At the school, five placards showing an architect’s vision for the overgrown compound rested on a breezeway wall. The cardboard was no match for cold gusts sweeping through, and Levine Cava would crouch down to put them back in place each time they fell.
“This is what I wanted to happen. I wanted Jane to fall in love with the project,” Levine Cava said later as Gilbert conferred with the Farm Life group . “This is where I excel.”
“I think she is in her element,” Sorenson said. “She’s hungry for knowledge and experience.”
Levine Cava found her community ties only got her so far on the fund-raising circuit. While she enjoyed calling in favors during the campaign from philanthropic and social circles, she also saw those connections fail her.
In early 2014, she donned a campaign name-tag and went solo to a Chamber of Commerce luncheon. In the lobby, she approached Biltmore owner Gene Prescott, who has supported candidates from both parties but usually gives more to Democrats. Prescott told Levine Cava he couldn’t help since he was friendly with Bell.
“He was very clear: Once I’m an incumbent, he would support me,” Levine Cava recalled. Prescott, who is active with the county’s tax-funded tourism board, declined to comment.
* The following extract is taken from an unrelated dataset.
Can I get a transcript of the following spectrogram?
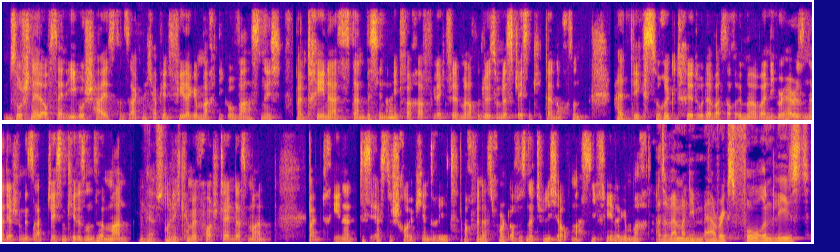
so schnell auf sein Ego scheißt und sagt, ich habe hier einen Fehler gemacht, Nico war es nicht. Beim Trainer ist es dann ein bisschen einfacher. Vielleicht findet man auch eine Lösung, dass Jason Kidd dann auch so ein halbwegs zurücktritt oder was auch immer, weil Nico Harrison hat ja schon gesagt, Jason Kidd ist unser Mann. Ja, und ich kann mir vorstellen, dass man beim Trainer das erste Schräubchen dreht, auch wenn das Front Office natürlich auch massiv Fehler gemacht. Also wenn man die Mavericks Foren liest,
Levine Cava said the pattern repeated on fund-raising calls, when business leaders who she knew favored her politics still wouldn’t risk defying an incumbent commissioner. “That was a very surprising thing in the race: People really voted their pocketbooks rather than their ideals.”